*Your task*: Copy every line of the data below exactly as given, except for the pictures.

*Task input*:
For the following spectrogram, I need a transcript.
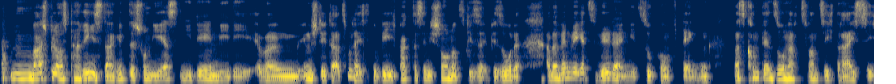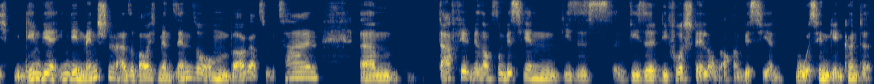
Ein Beispiel aus Paris, da gibt es schon die ersten Ideen, die die Innenstädte als mhm. Place to be. Ich packe das in die Shownotes dieser Episode. Aber wenn wir jetzt wilder in die Zukunft denken, was kommt denn so nach 2030? Gehen wir in den Menschen, also baue ich mir einen Sensor, um einen Burger zu bezahlen? Ähm, da fehlt mir noch so ein bisschen dieses, diese, die Vorstellung auch ein bisschen, wo es hingehen könnte.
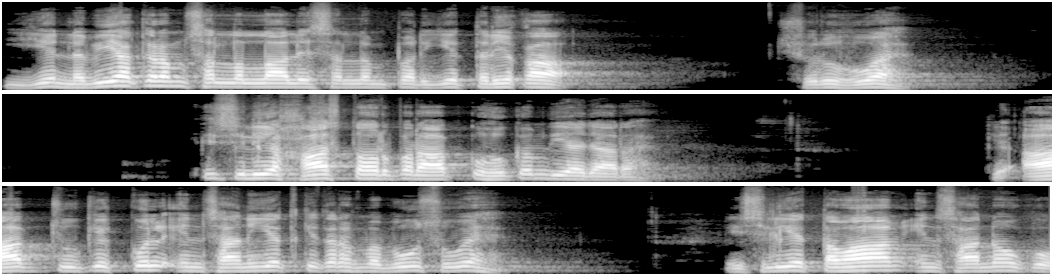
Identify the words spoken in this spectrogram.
یہ نبی اکرم صلی اللہ علیہ وسلم پر یہ طریقہ شروع ہوا ہے۔ اس لیے خاص طور پر آپ کو حکم دیا جا رہا ہے کہ آپ چونکہ کل انسانیت کی طرف مبوس ہوئے ہیں اس لیے تمام انسانوں کو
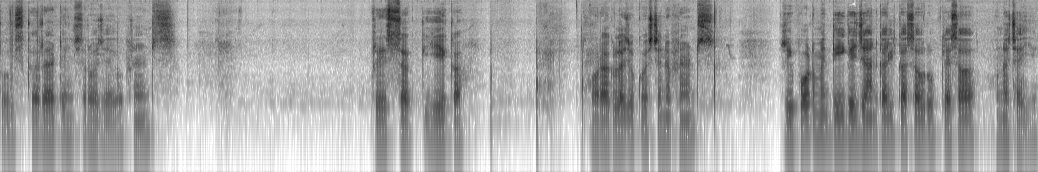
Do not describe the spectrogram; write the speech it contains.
तो इसका राइट आंसर हो जाएगा फ्रेंड्स प्रेषक ये का। और अगला जो क्वेश्चन है फ्रेंड्स रिपोर्ट में दी गई जानकारी का स्वरूप कैसा होना चाहिए?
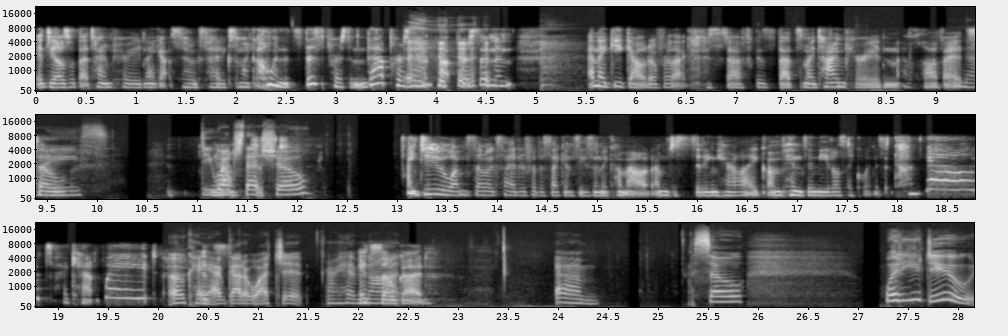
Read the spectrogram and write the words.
it deals with that time period, and I got so excited because I'm like, oh, and it's this person, and that person, and that person, and and I geek out over that kind of stuff because that's my time period, and I love it. So Do you you know, watch that just- show? I do. I'm so excited for the second season to come out. I'm just sitting here like on pins and needles, like when is it coming out? I can't wait. Okay, It's- I've got to watch it. I have It's not. so good. Um, so what do you do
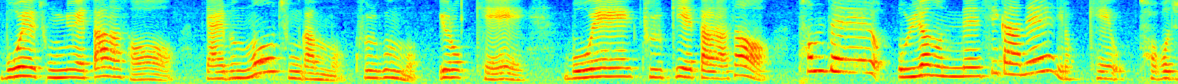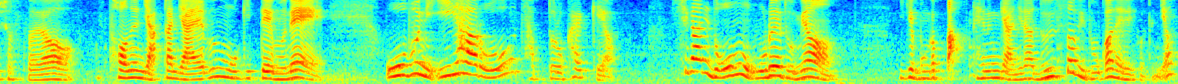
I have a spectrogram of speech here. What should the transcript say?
모의 종류에 따라서 얇은 모, 중간 모, 굵은 모 이렇게 모의 굵기에 따라서 펌제를 올려놓는 시간을 이렇게 적어주셨어요. 저는 약간 얇은 모기 때문에 5분 이하로 잡도록 할게요. 시간이 너무 오래 두면 이게 뭔가 빡 되는 게 아니라 눈썹이 녹아내리거든요.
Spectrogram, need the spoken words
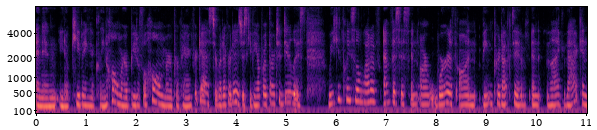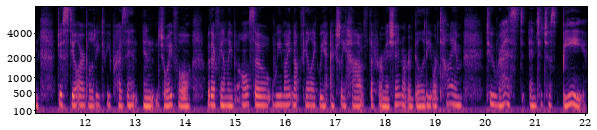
and in, you know, keeping a clean home or a beautiful home or preparing for guests or whatever it is, just keeping up with our to do list, we can place a lot of emphasis in our worth on being productive. And like that can just steal our ability to be present and joyful with our family. But also, we might not feel like we actually have the permission or ability or time to rest and to just be.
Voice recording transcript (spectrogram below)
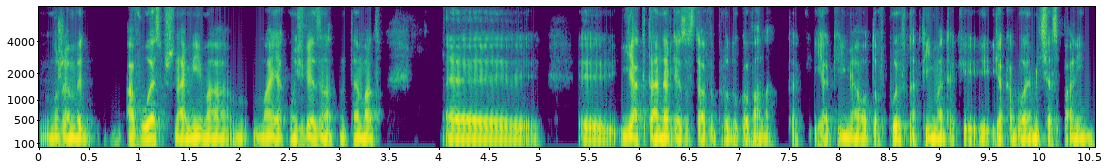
możemy, AWS przynajmniej ma, ma jakąś wiedzę na ten temat, jak ta energia została wyprodukowana, tak? jaki miało to wpływ na klimat, jak, jaka była emisja spalin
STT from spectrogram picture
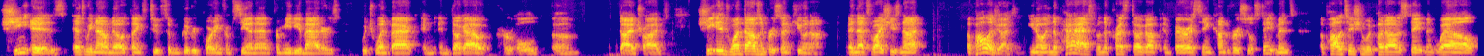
She is, as we now know, thanks to some good reporting from CNN, from Media Matters, which went back and, and dug out her old um, diatribes. She is 1000% QAnon. And that's why she's not apologizing. You know, in the past, when the press dug up embarrassing, controversial statements, a politician would put out a statement, well,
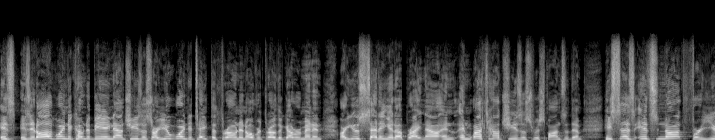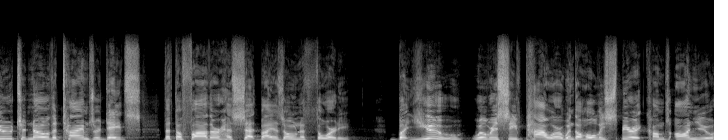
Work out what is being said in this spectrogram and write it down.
Is, is it all going to come to being now, Jesus? Are you going to take the throne and overthrow the government? And are you setting it up right now? And, and watch how Jesus responds to them. He says, It's not for you to know the times or dates that the Father has set by his own authority, but you will receive power when the Holy Spirit comes on you,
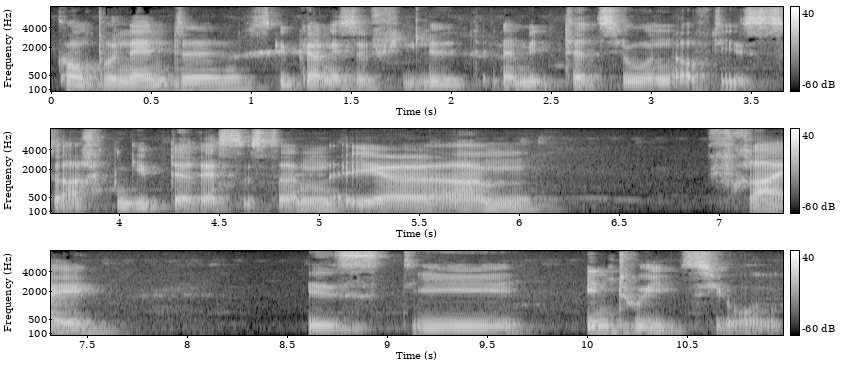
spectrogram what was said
Komponente, es gibt gar nicht so viele in der Meditation, auf die es zu achten gibt, der Rest ist dann eher ähm, frei, ist die Intuition.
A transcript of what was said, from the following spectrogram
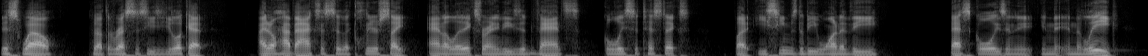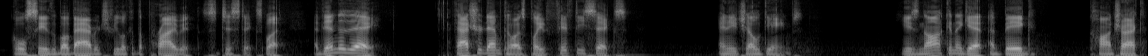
this well throughout the rest of the season. You look at, I don't have access to the clear sight analytics or any of these advanced goalie statistics, but he seems to be one of the best goalies in the, in the, in the league, goals saved above average if you look at the private statistics. But at the end of the day, Thatcher Demko has played 56 NHL games. He is not going to get a big contract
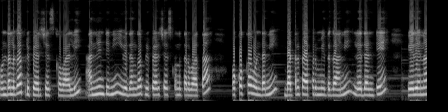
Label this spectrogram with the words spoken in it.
ఉండలుగా ప్రిపేర్ చేసుకోవాలి. అన్నింటినీ ఈ విధంగా ప్రిపేర్ చేసుకున్న తర్వాత ఒక్కొక్క ఉండని బటర్ పేపర్ మీద కానీ లేదంటే ఏదైనా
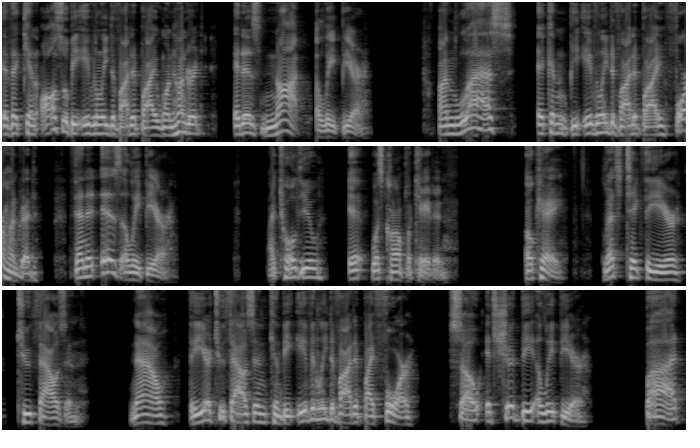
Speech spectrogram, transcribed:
if it can also be evenly divided by 100, it is not a leap year. Unless it can be evenly divided by 400, then it is a leap year. I told you it was complicated. Okay, let's take the year 2000. Now, the year 2000 can be evenly divided by 4, so it should be a leap year. But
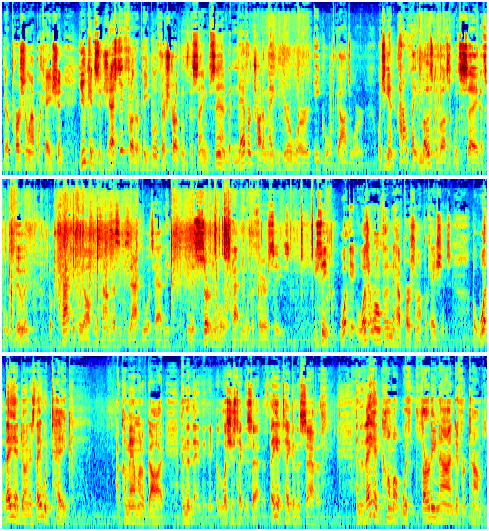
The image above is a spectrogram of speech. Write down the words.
Their personal application. You can suggest it for other people if they're struggling with the same sin, but never try to make your word equal with God's word. Which, again, I don't think most of us would say that's what we're doing, but practically, oftentimes, that's exactly what's happening. And it's certainly what was happening with the Pharisees. You see, what, it wasn't wrong for them to have personal applications, but what they had done is they would take a commandment of God, and then they, let's just take the Sabbath. They had taken the Sabbath, and they had come up with 39 different times,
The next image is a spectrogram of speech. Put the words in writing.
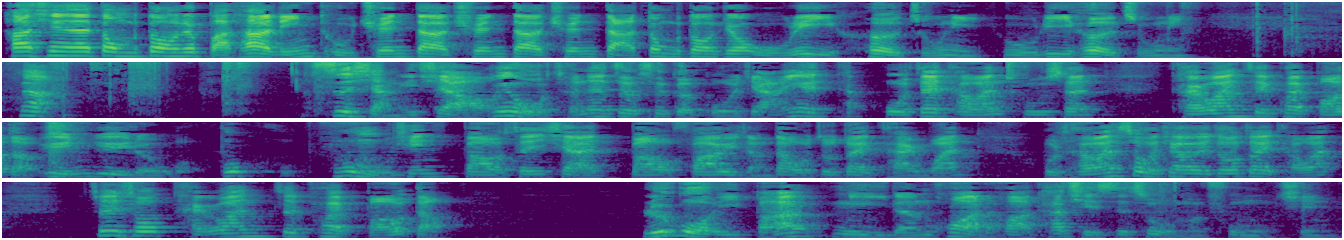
他现在动不动就把他的领土圈大、圈大、圈大，动不动就武力吓阻你，武力吓阻你。那试想一下哦，因为我承认这是个国家，因为台我在台湾出生，台湾这块宝岛孕育了我，不父母亲把我生下来，把我发育长大，我就在台湾，我台湾受教育都在台湾，所以说台湾这块宝岛，如果以把它拟人化的话，它其实是我们父母亲，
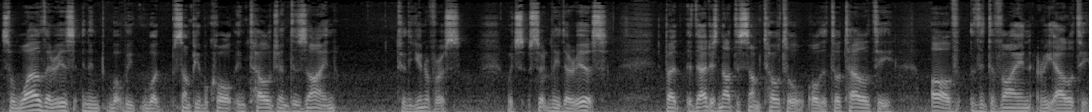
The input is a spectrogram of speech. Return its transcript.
So, while there is an, what we what some people call intelligent design to the universe, which certainly there is, but that is not the sum total or the totality of the divine reality.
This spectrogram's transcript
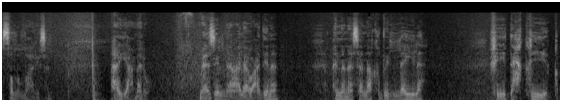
صلى الله عليه وسلم. هيا اعملوا. ما زلنا على وعدنا أننا سنقضي الليلة في تحقيق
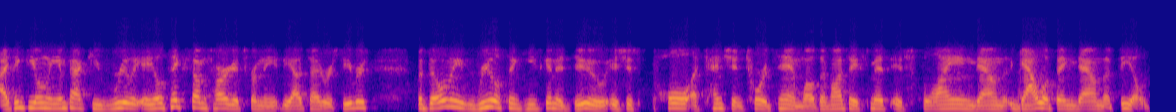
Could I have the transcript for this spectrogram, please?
I think the only impact he really he'll take some targets from the the outside receivers, but the only real thing he's going to do is just pull attention towards him while DeVonta Smith is flying down, galloping down the field.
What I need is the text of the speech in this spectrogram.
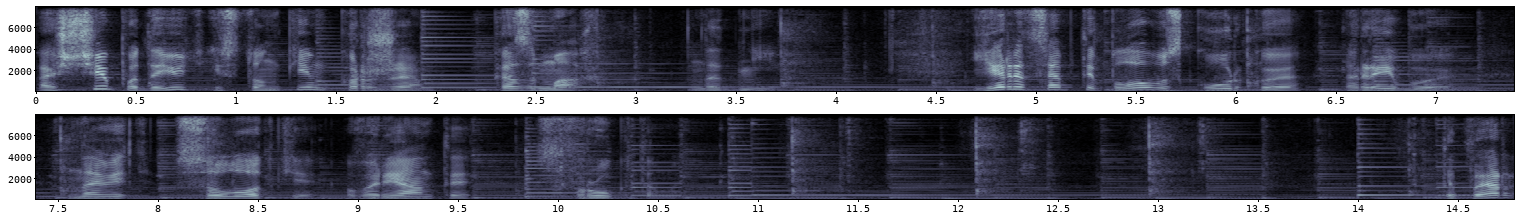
А ще подають із тонким коржем казмах на дні. Є рецепти плову з куркою, рибою, навіть солодкі варіанти з фруктами. Тепер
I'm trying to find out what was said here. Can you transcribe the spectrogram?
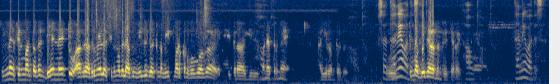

*Answer to this exercise*:
For the following spectrogram, I need a transcript.
Ein Beispiel aus Paris, da gibt es schon die ersten Ideen, die die Innenstädte als mhm. Place to be. Ich packe das in die Shownotes dieser Episode. Aber wenn wir jetzt wilder in die Zukunft denken, was kommt denn so nach 2030? Gehen wir in den Menschen, also baue ich mir einen Sensor, um einen Burger zu bezahlen? Ähm, da fehlt mir noch so ein bisschen dieses, diese, die Vorstellung auch ein bisschen, wo es hingehen könnte.
Identify the words spoken in this spectrogram.
یہ نبی اکرم صلی اللہ علیہ وسلم پر یہ طریقہ شروع ہوا ہے۔ اس لیے خاص طور پر آپ کو حکم دیا جا رہا ہے کہ آپ چونکہ کل انسانیت کی طرف مبوس ہوئے ہیں اس لیے تمام انسانوں کو
Do not describe the spectrogram; write the speech it contains.
तो इसका राइट आंसर हो जाएगा फ्रेंड्स प्रेषक ये का। और अगला जो क्वेश्चन है फ्रेंड्स रिपोर्ट में दी गई जानकारी का स्वरूप कैसा होना चाहिए?
Read the spectrogram and write the words.
it deals with that time period, and I got so excited because I'm like, oh, and it's this person, and that person, and that person, and and I geek out over that kind of stuff because that's my time period, and I love it. So Do you you know, watch that just- show? I do. I'm so excited for the second season to come out. I'm just sitting here like on pins and needles, like when is it coming out? I can't wait. Okay, It's- I've got to watch it. I have It's not. so good. Um, so what do you do
I have a spectrogram of speech here. What should the transcript say?
모의 종류에 따라서 얇은 모, 중간 모, 굵은 모 이렇게 모의 굵기에 따라서 펌제를 올려놓는 시간을 이렇게 적어주셨어요. 저는 약간 얇은 모기 때문에 5분 이하로 잡도록 할게요. 시간이 너무 오래 두면 이게 뭔가 빡 되는 게 아니라 눈썹이 녹아내리거든요.
Spectrogram, need the spoken words
and in, you know, keeping a clean home or a beautiful home or preparing for guests or whatever it is, just keeping up with our to do list, we can place a lot of emphasis in our worth on being productive. And like that can just steal our ability to be present and joyful with our family. But also, we might not feel like we actually have the permission or ability or time to rest and to just be.
Voice recording transcript (spectrogram below)
możemy, AWS przynajmniej ma, ma jakąś wiedzę na ten temat, jak ta energia została wyprodukowana, tak? jaki miało to wpływ na klimat, jak, jaka była emisja spalin
STT from spectrogram picture
She is, as we now know, thanks to some good reporting from CNN, from Media Matters, which went back and, and dug out her old um, diatribes. She is 1000% QAnon. And that's why she's not apologizing. You know, in the past, when the press dug up embarrassing, controversial statements, a politician would put out a statement, well,
Work out what is being said in this spectrogram and write it down.
Is, is it all going to come to being now, Jesus? Are you going to take the throne and overthrow the government? And are you setting it up right now? And, and watch how Jesus responds to them. He says, It's not for you to know the times or dates that the Father has set by his own authority, but you will receive power when the Holy Spirit comes on you,
spectrogram what was said
Komponente, es gibt gar nicht so viele in der Meditation, auf die es zu achten gibt, der Rest ist dann eher ähm, frei, ist die Intuition.
A transcript of what was said, from the following spectrogram
this well throughout the rest of the season. You look at, I don't have access to the clear sight analytics or any of these advanced goalie statistics, but he seems to be one of the best goalies in the, in the, in the league, goals saved above average if you look at the private statistics. But at the end of the day, Thatcher Demko has played 56 NHL games. He is not going to get a big contract
Label this spectrogram with the words spoken in it.
ఉండలుగా ప్రిపేర్ చేసుకోవాలి. అన్నింటినీ ఈ విధంగా ప్రిపేర్ చేసుకున్న తర్వాత ఒక్కొక్క ఉండని బటర్ పేపర్ మీద కానీ లేదంటే ఏదైనా
Speech spectrogram, transcribed:
if it can also be evenly divided by 100, it is not a leap year. Unless it can be evenly divided by 400, then it is a leap year. I told you it was complicated. Okay, let's take the year 2000. Now, the year 2000 can be evenly divided by 4, so it should be a leap year. But
The image above is a spectrogram of speech. Write down the words.
Their personal application. You can suggest it for other people if they're struggling with the same sin, but never try to make your word equal with God's word. Which, again, I don't think most of us would say that's what we're doing, but practically, oftentimes, that's exactly what's happening. And it's certainly what was happening with the Pharisees. You see, what, it wasn't wrong for them to have personal applications, but what they had done is they would take a commandment of God, and then they, let's just take the Sabbath. They had taken the Sabbath, and they had come up with 39 different times,
The next image is a spectrogram of speech. Put the words in writing.
他现在动不动就把他的领土圈大、圈大、圈大，动不动就武力吓阻你，武力吓阻你。那试想一下哦，因为我承认这是个国家，因为台我在台湾出生，台湾这块宝岛孕育了我，不父母亲把我生下来，把我发育长大，我就在台湾，我台湾受教育都在台湾，所以说台湾这块宝岛，如果以把它拟人化的话，它其实是我们父母亲，
The input is a spectrogram of speech. Return its transcript.
So, while there is an, what we what some people call intelligent design to the universe, which certainly there is, but that is not the sum total or the totality of the divine reality.
This spectrogram's transcript
صلى الله عليه وسلم. هيا اعملوا. ما زلنا على وعدنا أننا سنقضي الليلة في تحقيق
Could I have the transcript for this spectrogram, please?
I think the only impact he really he'll take some targets from the the outside receivers, but the only real thing he's going to do is just pull attention towards him while DeVonta Smith is flying down, galloping down the field.
What I need is the text of the speech in this spectrogram.
А ще подають із тонким коржем казмах на дні. Є рецепти плову з куркою, рибою, навіть солодкі варіанти з фруктами. Тепер
I'm trying to find out what was said here. Can you transcribe the spectrogram?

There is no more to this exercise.